(Data entries)
##############################

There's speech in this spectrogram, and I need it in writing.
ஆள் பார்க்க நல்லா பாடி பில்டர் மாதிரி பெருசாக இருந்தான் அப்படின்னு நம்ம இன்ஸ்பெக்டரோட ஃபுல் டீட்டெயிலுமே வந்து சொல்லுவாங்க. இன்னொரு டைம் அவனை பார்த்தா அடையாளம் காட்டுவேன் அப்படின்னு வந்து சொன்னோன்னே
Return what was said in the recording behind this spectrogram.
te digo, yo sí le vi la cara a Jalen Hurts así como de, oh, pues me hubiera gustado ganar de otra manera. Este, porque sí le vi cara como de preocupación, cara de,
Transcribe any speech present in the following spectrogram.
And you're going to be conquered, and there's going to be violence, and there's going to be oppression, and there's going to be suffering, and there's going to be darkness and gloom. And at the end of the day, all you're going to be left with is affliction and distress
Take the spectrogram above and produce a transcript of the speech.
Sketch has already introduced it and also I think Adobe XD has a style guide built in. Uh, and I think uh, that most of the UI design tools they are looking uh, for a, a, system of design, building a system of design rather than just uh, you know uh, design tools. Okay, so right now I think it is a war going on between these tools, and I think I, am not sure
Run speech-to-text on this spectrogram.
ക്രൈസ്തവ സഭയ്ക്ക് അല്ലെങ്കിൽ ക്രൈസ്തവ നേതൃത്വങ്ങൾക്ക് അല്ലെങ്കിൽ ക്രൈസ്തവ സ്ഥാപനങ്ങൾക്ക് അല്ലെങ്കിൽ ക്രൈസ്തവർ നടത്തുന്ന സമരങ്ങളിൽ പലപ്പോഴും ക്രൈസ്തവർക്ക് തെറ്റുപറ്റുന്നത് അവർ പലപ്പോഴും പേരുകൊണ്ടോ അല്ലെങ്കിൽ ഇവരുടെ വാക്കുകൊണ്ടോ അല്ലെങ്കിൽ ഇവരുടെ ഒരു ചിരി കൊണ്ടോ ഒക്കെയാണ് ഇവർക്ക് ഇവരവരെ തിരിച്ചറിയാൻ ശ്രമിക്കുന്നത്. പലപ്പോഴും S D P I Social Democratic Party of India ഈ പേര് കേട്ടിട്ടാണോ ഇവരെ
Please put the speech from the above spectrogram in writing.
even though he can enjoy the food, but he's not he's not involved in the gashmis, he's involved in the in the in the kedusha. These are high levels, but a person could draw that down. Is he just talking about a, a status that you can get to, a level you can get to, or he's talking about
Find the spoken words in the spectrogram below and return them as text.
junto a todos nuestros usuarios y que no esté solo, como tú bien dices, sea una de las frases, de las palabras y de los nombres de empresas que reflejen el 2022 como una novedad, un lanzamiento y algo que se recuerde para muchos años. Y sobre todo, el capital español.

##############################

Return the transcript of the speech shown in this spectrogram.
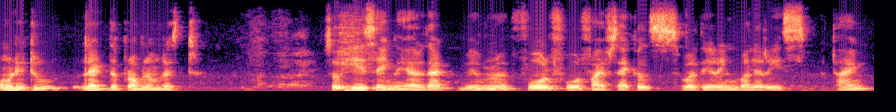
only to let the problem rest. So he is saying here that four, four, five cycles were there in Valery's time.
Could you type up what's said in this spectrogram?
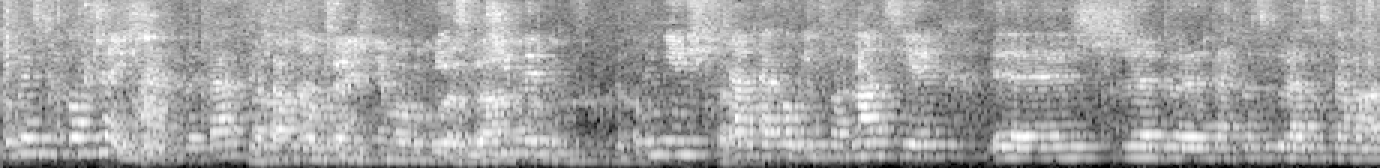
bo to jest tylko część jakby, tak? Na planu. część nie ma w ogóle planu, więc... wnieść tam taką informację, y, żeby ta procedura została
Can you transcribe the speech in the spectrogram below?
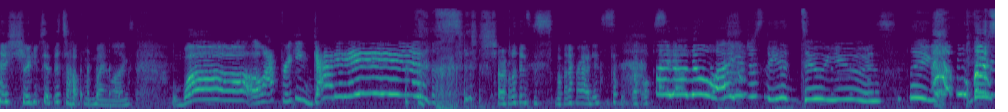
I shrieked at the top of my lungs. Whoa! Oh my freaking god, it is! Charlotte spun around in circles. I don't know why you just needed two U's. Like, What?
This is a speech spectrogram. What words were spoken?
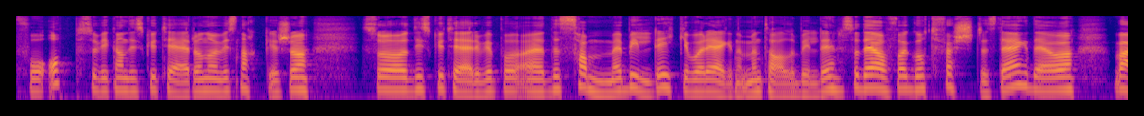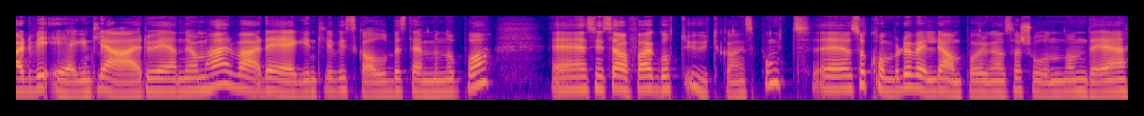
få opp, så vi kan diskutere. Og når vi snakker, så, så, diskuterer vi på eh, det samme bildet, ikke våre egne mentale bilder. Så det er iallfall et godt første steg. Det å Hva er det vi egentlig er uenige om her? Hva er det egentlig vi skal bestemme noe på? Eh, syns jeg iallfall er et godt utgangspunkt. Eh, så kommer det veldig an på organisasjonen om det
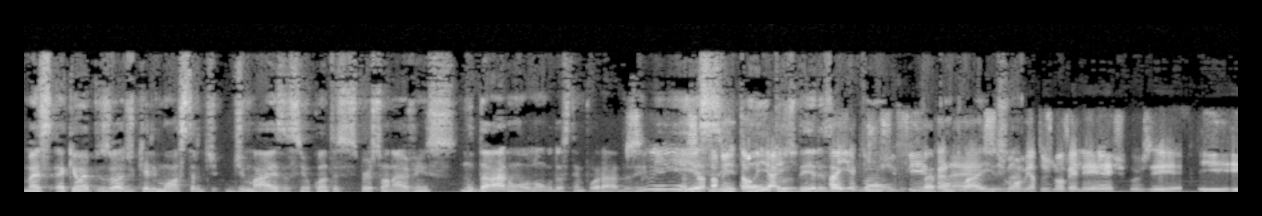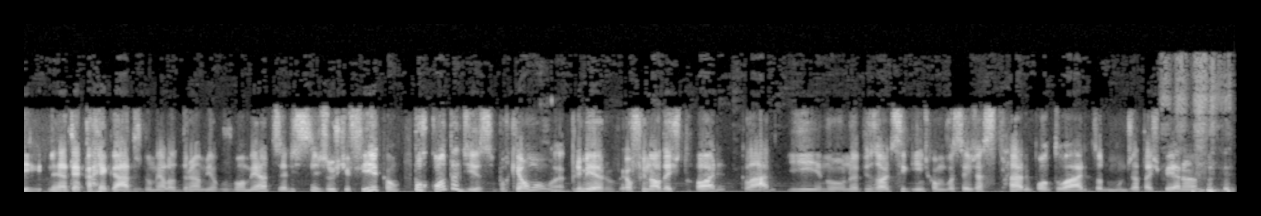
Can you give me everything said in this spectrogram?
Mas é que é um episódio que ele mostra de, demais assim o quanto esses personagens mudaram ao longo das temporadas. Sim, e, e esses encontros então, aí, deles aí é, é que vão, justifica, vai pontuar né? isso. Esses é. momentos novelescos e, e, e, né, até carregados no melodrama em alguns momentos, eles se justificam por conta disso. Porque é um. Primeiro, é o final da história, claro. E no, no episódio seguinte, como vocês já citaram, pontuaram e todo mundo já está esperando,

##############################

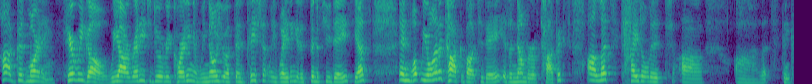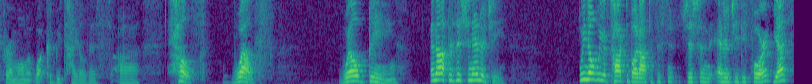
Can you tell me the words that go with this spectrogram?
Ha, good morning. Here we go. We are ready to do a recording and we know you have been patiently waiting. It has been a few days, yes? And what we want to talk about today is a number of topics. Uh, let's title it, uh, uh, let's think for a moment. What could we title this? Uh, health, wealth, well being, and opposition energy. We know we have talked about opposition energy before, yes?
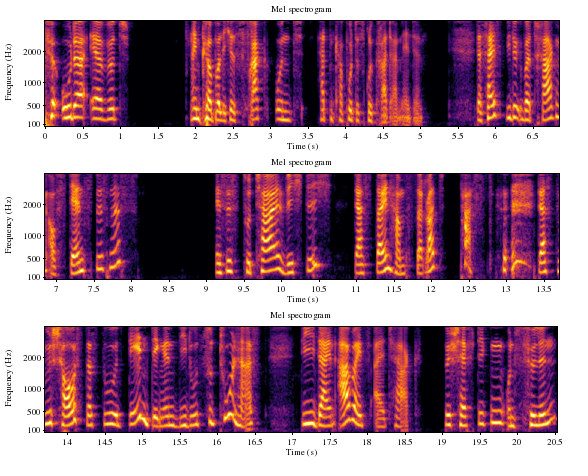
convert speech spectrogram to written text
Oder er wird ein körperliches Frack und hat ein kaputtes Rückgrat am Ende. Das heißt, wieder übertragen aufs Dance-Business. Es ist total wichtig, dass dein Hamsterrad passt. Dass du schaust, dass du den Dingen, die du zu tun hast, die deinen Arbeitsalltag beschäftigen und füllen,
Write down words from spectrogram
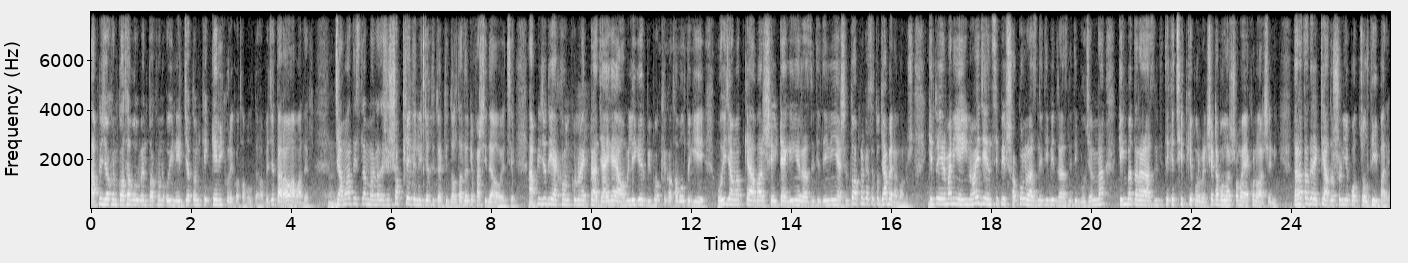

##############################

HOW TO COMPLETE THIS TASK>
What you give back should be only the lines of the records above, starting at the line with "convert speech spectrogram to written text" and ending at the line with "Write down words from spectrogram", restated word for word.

SOLUTION TO THIS PROBLEM>
convert speech spectrogram to written text
Oder er wird ein körperliches Frack und hat ein kaputtes Rückgrat am Ende. Das heißt, wieder übertragen aufs Dance-Business. Es ist total wichtig, dass dein Hamsterrad passt. Dass du schaust, dass du den Dingen, die du zu tun hast, die deinen Arbeitsalltag beschäftigen und füllen,
Write down words from spectrogram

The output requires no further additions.